I must admit, when I saw Dayo the first time during a forum at Mag:Net Cafe earlier this year, I wasn’t that impressed. My first impression was, “Hey, they look like the drawings on our text books!” But after I saw clips of the movie recently, I must say my opinion of the animation changed (the main character still looks like the drawings on the text books, though. But then, I guess it isn’t so bad).
Dayo is a story about Bubuy, an 11-year old human, and Anna, a 14-year old vegetarian manananggal, in their quest to save Bubuy’s grandparents from mythological creatures in the world of Elementalia.
Now, the movie isn’t out yet, so my impressions here now might still change when I see the actual movie in December. But below are some of my observations and reactions to the movie trailer and clips I’ve seen so far.

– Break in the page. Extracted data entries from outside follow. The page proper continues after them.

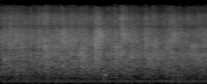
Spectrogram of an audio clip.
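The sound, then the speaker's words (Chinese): Faint applause from a church audience, a soft, even patter of many hands clapping that stays steady without peaks or breaks. “我们给鼓掌啊，主里面。”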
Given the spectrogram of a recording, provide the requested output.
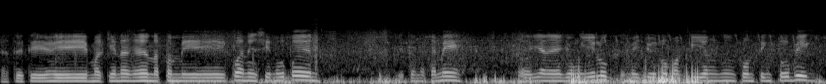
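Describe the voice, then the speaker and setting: Over noticeable background noise, a man speaks at a moderate pace in a fairly high pitch with fairly even intonation. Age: 70s. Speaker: farmer. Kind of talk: casual vlog talk to camera. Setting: outdoors.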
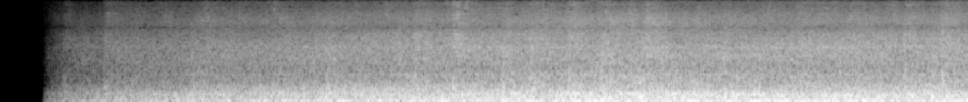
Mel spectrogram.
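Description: A train travelling from Nieuwerkerk to Rotterdam rumbles steadily along the rails, its low, dense roar rising from silence and holding loud, with a faint clickety-clack of wheels beneath. No one speaks.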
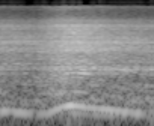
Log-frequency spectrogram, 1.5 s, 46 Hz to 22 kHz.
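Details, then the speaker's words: 1982 Toyota Corolla engine catching cleanly and revving smoothly with no misses after carbon buildup inside the battery terminal was cleaned, fixing a no-start despite a new battery and a good starter and alternator; now runs properly. "इसका main problem था बैटरी के अंदर कार्बन जमा हो गया था इस टर्मिनल के अंदर। हमने साफ़ किया है तो इसके सारे मसले क्लियर हो गए हैं।"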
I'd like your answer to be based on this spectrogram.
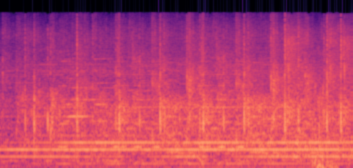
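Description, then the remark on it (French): An audience applauds the Alsatian duo Jean-Marie Hummel and Liselotte Ham, a steady, dense, even patter of many hands clapping at once that holds at a moderate level from start to finish with no voices standing out. “Ah vous pouvez absolument les applaudir.”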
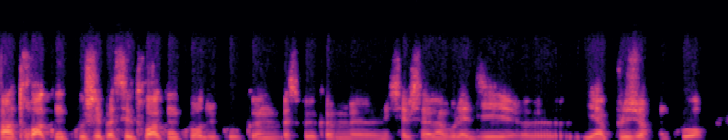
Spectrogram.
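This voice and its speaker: Intonation stays fairly even in an unremarkable speaking voice. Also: man. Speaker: engineering student. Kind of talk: webinar talk.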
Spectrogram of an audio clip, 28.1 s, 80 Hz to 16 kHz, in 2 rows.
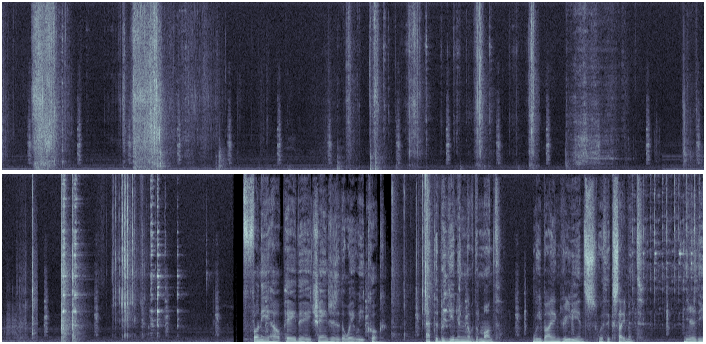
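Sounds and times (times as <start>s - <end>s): dishes and utensils clinking: 13.6s - 18.5s, 21.8s - 24.6s, 25.4s - 28.0s.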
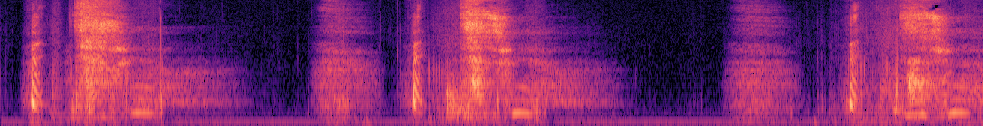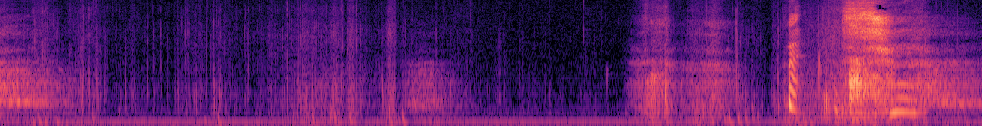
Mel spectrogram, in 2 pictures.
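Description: Five forceful sneezes, each an explosive burst of air with a sharp intake before it, and quiet pauses in between.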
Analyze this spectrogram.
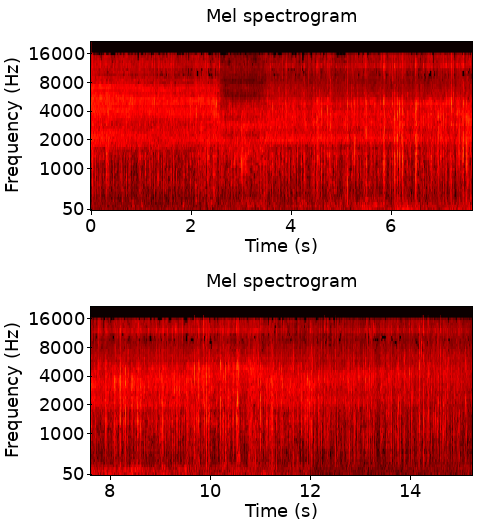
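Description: Thunderstorm downpour falling on wet pavement and foliage: a steady rain hiss dotted with close, individual drop hits.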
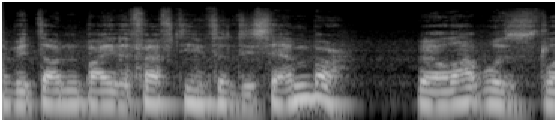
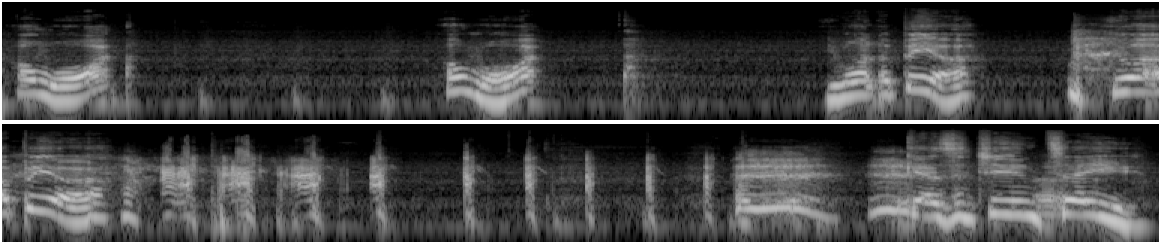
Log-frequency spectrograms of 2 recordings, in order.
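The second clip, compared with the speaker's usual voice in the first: put-on southern English accent; 8 semitones higher than usual. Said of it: "I could put the accent on".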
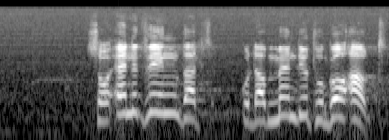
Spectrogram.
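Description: A man preaches loudly through a microphone in a large echoing hall.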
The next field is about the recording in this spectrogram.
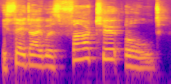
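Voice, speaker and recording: A woman's voice: on the low side, big pitch swings, unhurried, creaky, full character voice. A woman playing a young, gracious and candid queen in a radio play, with formal, poised phrasing. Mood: confiding, resigned. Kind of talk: theatrical radio play dialogue, courtly.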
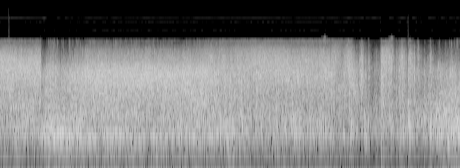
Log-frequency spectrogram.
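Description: Film sound effect of destruction: a loud, continuous rumble of blasts and crashing rubble, breaking into separate crashes near the end.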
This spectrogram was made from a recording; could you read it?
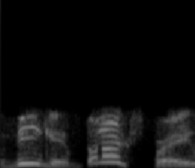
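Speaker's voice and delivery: very high, shocked, incredulous outburst.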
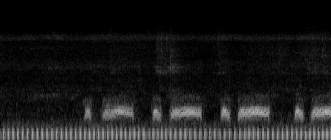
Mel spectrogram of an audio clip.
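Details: Spotted dove cooing in the Lèo rồng style while running: three paired phrases, each a short low note followed by a longer, rough, level coo, over a steady low pulsing mechanical hum.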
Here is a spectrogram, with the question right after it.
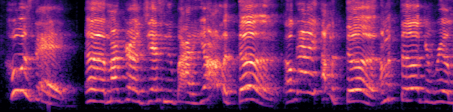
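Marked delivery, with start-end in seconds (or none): none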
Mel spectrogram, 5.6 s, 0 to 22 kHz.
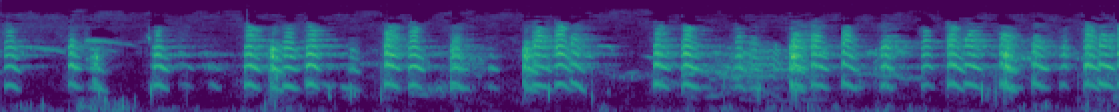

According to Dayo’s director, Robert Quilao, it all boils down to the story. I agree to some extent. First time I heard about Dayo’s story, I thought, “it’s not bad.” It’s not too complicated, which is good since they’re targeting children, but it’s probably not fantastic, either. But then, when I read the synopsis recently, it got a bit more interesting. Bubuy’s grandparents claimed Bubuy’s parents died in a transportation accident. Hoho! Secrets. (although, transportation accident? Isn’t that like one of the oldest excuse for death in the book?) Then we’ll find out Bubuy is half-enkanto or something. Hehe. The folks at Cutting Edge said they’re planning a trilogy for Dayo. I think the story will be interesting for its intended audience. I have a feeling we won’t be disappointed.
Now, here is where I’m impressed. If you’ve read my review on Urduja, one of my main problems with the film was that the charcters, especially the main characters, didn’t have character! But in Dayo, the characters had quirks and interesting tidbits to them. Take Bubuy, for example. Ok, he’s a kid who’s being bullied at school. He lives with his grandparents, and he dreams of flying. Normal. But then listen to him talk. He’s innocent and tactless at the same time! Character! What about Anna? Aswang. Rebellious teenager, but not obnoxious. And a vegetarian! Don’t get me started on the tikbalang, Narsi. Vain narcissistic tikbalang voiced by Michael V. Need I go on?
Now, I know it’s all about the story for me, too, in the past. But after a while, I noticed that more than the story, people tend to fall in love more with the characters! If you’ve got endearing characters, interesting quirky characters, they tend to worm their way into your heart and stick there longer than just the story. I’m not saying the story’s not important. Oh, no, with no good story to play in, your characters are useless. Anyway, in terms of characters, I think Dayo got it. Good job, guys!
When I toured the Cutting Edge Studio last October 4, and I saw their backgrounds, I was struck speechless. I mean, the detail of the pictures were like Hayao Miyazaki’s or some other big shot animation studio’s! They were great! They were beautiful! They were flawless!
And then I saw the characters. Simple, but good design. They thought about it well, especially the second set of wings of the aswang. The colors were very Filipino, more on the brown shade. Simple and clean three-level shading.
Then you combine the two.
Warning! The foreground is not consistent with the background. The background is very detailed but the foreground is too simple. Now, if I had the skill to make backgrounds like they did, I naturally would like to show that off, too. But if I don’t have the patience to match those beautiful backgrounds with foregrounds that would do them justice, I think it would be better not to make the backgrounds that detailed.
The key to a good scene is consistency. I’ve been taught that again and again when I used to study in Japan. Draw everything in low-detail, they told us. Then in increments, increase the detail of the entire scene. That way, if you run out of time, when you submit your work, everything is consistent and your work will not look unfinished.
That’s the thing. If the quality of your background and your foreground are not consistent with each other, it might look unfinished. Like you spent so much time with the background that you didn’t have enough time to make the foreground as good as your background. Yes, I may not realize how difficult it is to animate a movie like this. And yes, you have to make the foreground a bit simpler so that it doesn’t get eaten up by the background. But in my opinion, just my opinion, a little more detail (like t-shirt prints, clothes design, hairstyle, or even a few accessories that go beyond just plain gold rings) would go a long way. Just my opinion.
Exectutive Producer of Dayo, Jessie Lasaten, showed us some clips of Dayo with music. Beautiful. And their choice of artists for the soundtrack: Lea Salonga, Joey Ayala, etc, is really good. And with an orchestra to play the score, I think this is going to be great!
Overall, the dubbing is alright… except for the children. Bubuy, particularly. There are scenes when he gets a little too shouty. The older characters are great, though.
All in all, though, I think Dayo is a great piece of work, and deserves all the support we can give. Dayo will be out in theaters in December 2008 under Cutting Edge Production. Watch out for it. I know I will. 🙂